Aung Suu Kyi: Myanmar's ousted leader sentenced to four more years in prison
Mynamar's ousted leader Aung San Suu Kyi has been sentenced to four more years in prison after being found guilty of illegally importing and possessing walkie-talkies and violating coronavirus restrictions, a legal official said.
Suu Kyi was convicted last month on two other charges and given a four-year prison sentence, which was then halved by the head of the military-installed government.
The cases are among about a dozen brought against the 76-year-old Nobel Peace Prize laureate since the army seized power last February, ousting her elected government.
Suu Kyi was charged right after the military’s takeover with having improperly imported the walkie-talkies, which served as the initial justification for her continued detention.
The radios were seized from the entrance gate of her residence and the barracks of her bodyguards during a search on Feb. 1, the day she was arrested.
Suu Kyi’s lawyers argued that the radios were not in her personal possession and were legitimately used to help provide for her security, but the court declined to dismiss the charges.
She was charged with two counts of violating coronavirus restrictions during campaigning for the 2020 election. She was found guilty on the first count last month.

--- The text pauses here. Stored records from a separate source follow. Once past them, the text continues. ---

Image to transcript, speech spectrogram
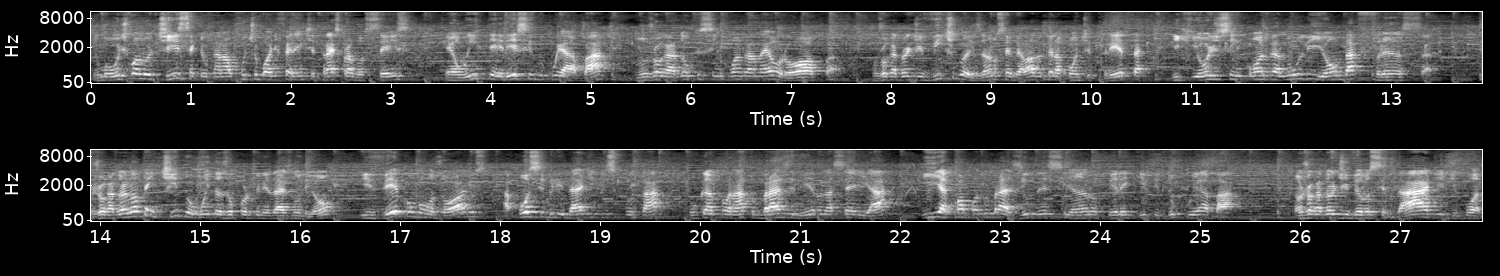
E uma última notícia que o canal Futebol Diferente traz para vocês é o interesse do Cuiabá num jogador que se encontra na Europa. Um jogador de 22 anos, revelado pela Ponte Preta e que hoje se encontra no Lyon da França. O jogador não tem tido muitas oportunidades no Lyon e vê com bons olhos a possibilidade de disputar o Campeonato Brasileiro da Série A e a Copa do Brasil desse ano pela equipe do Cuiabá. É um jogador de velocidade, de boa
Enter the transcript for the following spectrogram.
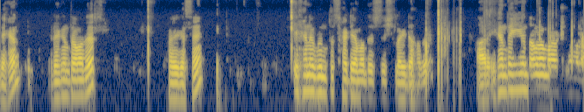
দেখেন, এটা কিন্তু আমাদের হয়ে গেছে। এখানেও কিন্তু সাইডে আমাদের সেলাইটা হবে। আর এখান থেকে কিন্তু আমরা মার্ক- মানে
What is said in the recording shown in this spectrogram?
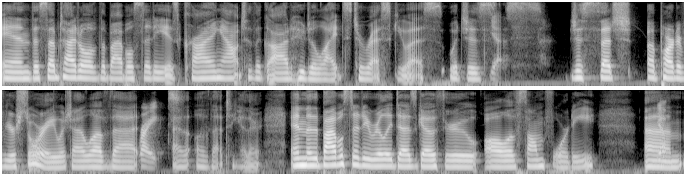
And the subtitle of the Bible study is Crying Out to the God Who Delights to Rescue Us, which is yes. just such a part of your story, which I love that. Right. I love that together. And the Bible study really does go through all of Psalm 40. Um, yep.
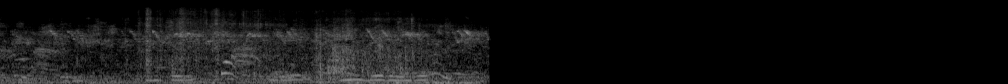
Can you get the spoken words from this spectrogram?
Bir rengi.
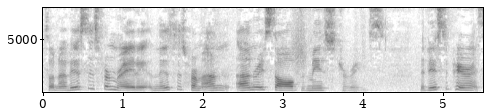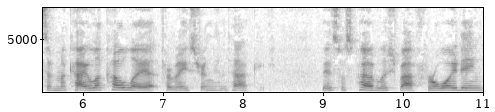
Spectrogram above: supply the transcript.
So now this is from Reddit and this is from Un, Unresolved Mysteries. The disappearance of Michaela Colette from Eastern Kentucky. This was published by Freudian,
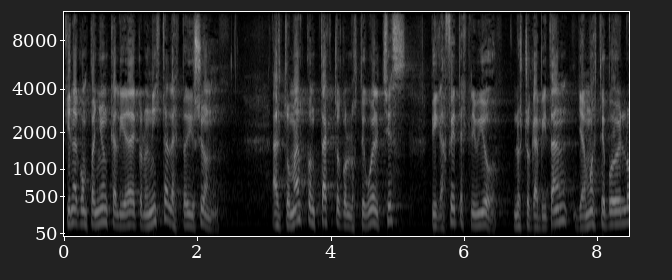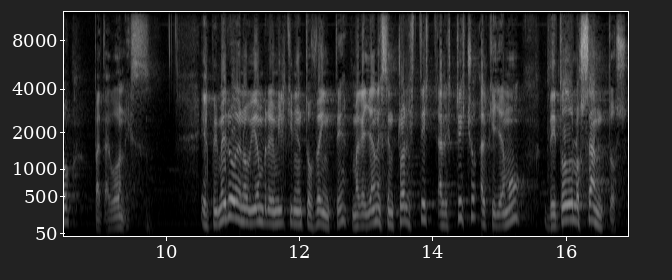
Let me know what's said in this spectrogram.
quien acompañó en calidad de cronista la expedición. Al tomar contacto con los tehuelches, Pigafetta escribió, nuestro capitán llamó a este pueblo Patagones. El primero de noviembre de 1520, Magallanes entró al estrecho al que llamó de todos los santos,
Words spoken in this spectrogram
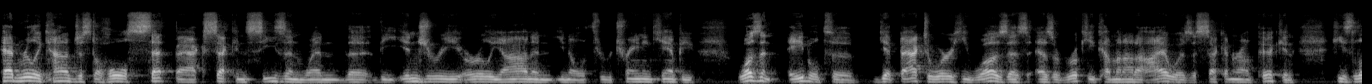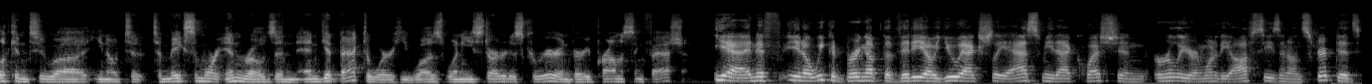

She is also being tried by the same court on five counts of corruption. The maximum penalty for each count is 15 years in prison and a fine.
A sixth corruption charge against her and ousted President Win Myint in connection with granting permits to rent and buy a helicopter has not yet gone to trial.
In separate proceedings, she is accused of violating the Official Secrets Act, which carries a maximum sentence of 14 years.
Suu Kyi’s supporters say the charges against her are contrived to legitimize the military’s actions and prevent her from returning to politics.
The coup came after Suu Kyi’s party won a landslide victory in the last general election.
The army, whose allied party lost many seats, claimed massive voting fraud, but independent election observers did not detect any major irregularities.